DOC-Okay. Client generally accepts PC DOC recommendations. 1% _______
Parking. Free parking is available. 1% _______
Food. Food is available on-site. 1% _______
Meal. Meal is provided. 1% _______
ClearArea. Computer located in smoke-free and dust-free environment. 1% _______
WorkAtHome. Support or research done from home. 1% _______
FAX. Client can receive FAX documents. 1% _______
E-Mail. Client can receive e-mail. 1% _______
MSN. Client has an MSN or AOL account. 1% _______
Total for
Category 1


(2) Flex Scheduling

Cash Back Qualifier
(Pick One)
Cash Back
Percentage Available
Cash Back
Qualifying Percentage
AnyTime. “Stop in anytime.” 7% _______
OpenWeek. “Stop in sometime next week.” 5% _______
OpenDay. “Stop in anytime on Wednesday.” 4% _______
4HourWindow. “Could you stop by in the afternoon on Wednesday?” 3% _______
OpenHour. “I need to have you stop by Friday morning between 10:00 AM and 11:00 AM.” 2% _______
OnTime. “I need to have you here at 10:00 AM sharp.” 1% _______
Emergency. “I need you here as soon as possible.” 0% _______
Total for
Category 2


(3) Good for Family & Community

Cash Back
Cash Back
Percentage Available
Cash Back
Qualifying Percentage
SmallTown. Small town business or resident. 1% _______
FamilyRun. Family owned or operated business. 1% _______
HomeBased. Home based business. 1% _______
HomePC. Home computer. 1% _______
Farming. Farm owner, operator or farming related business. 1% _______
Volunteer. Community volunteer (e.g. fire or ambulance). 1% _______
Contributor. Gives regularly and generously to charitable organizations, supports local chamber of commerce, assists with other community needs. 1% _______
Total for
Category 3


(4) National Security

Cash Back
Cash Back
Percentage Available
Cash Back
Qualifying Percentage
Church, Synagogue, Mosque, or Ministry 5% _______
Library or School 1% _______
Police, Fire, Ambulance, or other public service worker 1% _______
Army, Air Force, Navy, Marines, National Guard, or reserves 1% _______
Total for
Category 4


(5) Special Assistance

Cash Back
Cash Back
Percentage Available
Cash Back
Qualifying Percentage
Low Income 2% _______
Old PC (valued at around $200) or New PC (purchased within 60 days) 2% _______
Senior Citizen 2% _______
Disaster.
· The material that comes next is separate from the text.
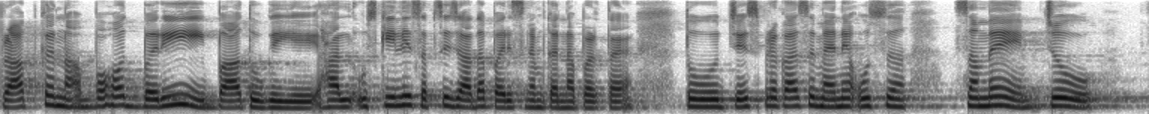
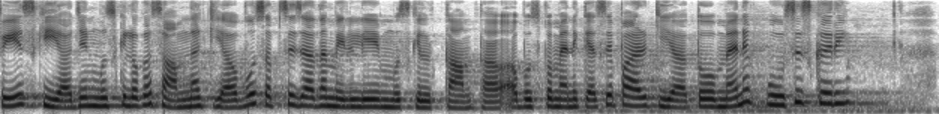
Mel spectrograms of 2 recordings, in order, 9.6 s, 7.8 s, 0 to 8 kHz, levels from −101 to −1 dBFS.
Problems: none marked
Natural disaster or catastrophe (flood, fire, hail, tornado, lightning). 1% _______
Total for
Category 5


Calculate Your Total Cash Back Percentage

Qualifying Percentage
Total for Category 1 Good For Business / Makes Our Job Easier _______
Total for Category 2 – Flex Scheduling _______
Total for Category 3 – Good For Family & Community _______
Total for Category 4 – National Security _______
Total for Category 5 – Special Assistant _______
Total Cash Back Percentage _______


Calculate Your Cash Back Per Hour
and Adjusted Hourly Rate

Our Standard Rate $140.00
What You Receive Per Hour In Cash Back
$140.00 x _______ (your total cash back percentage)
What You Pay Per Hour After Cash Back
$140.00 – _______ (what you receive in cash back per hour)

By Greg Johnson

Greg Johnson is a freelance writer and tech consultant in Iowa City. He is also the founder and Director of the ResourcesForLife.com website. Learn more at AboutGregJohnson.com

Leave a Reply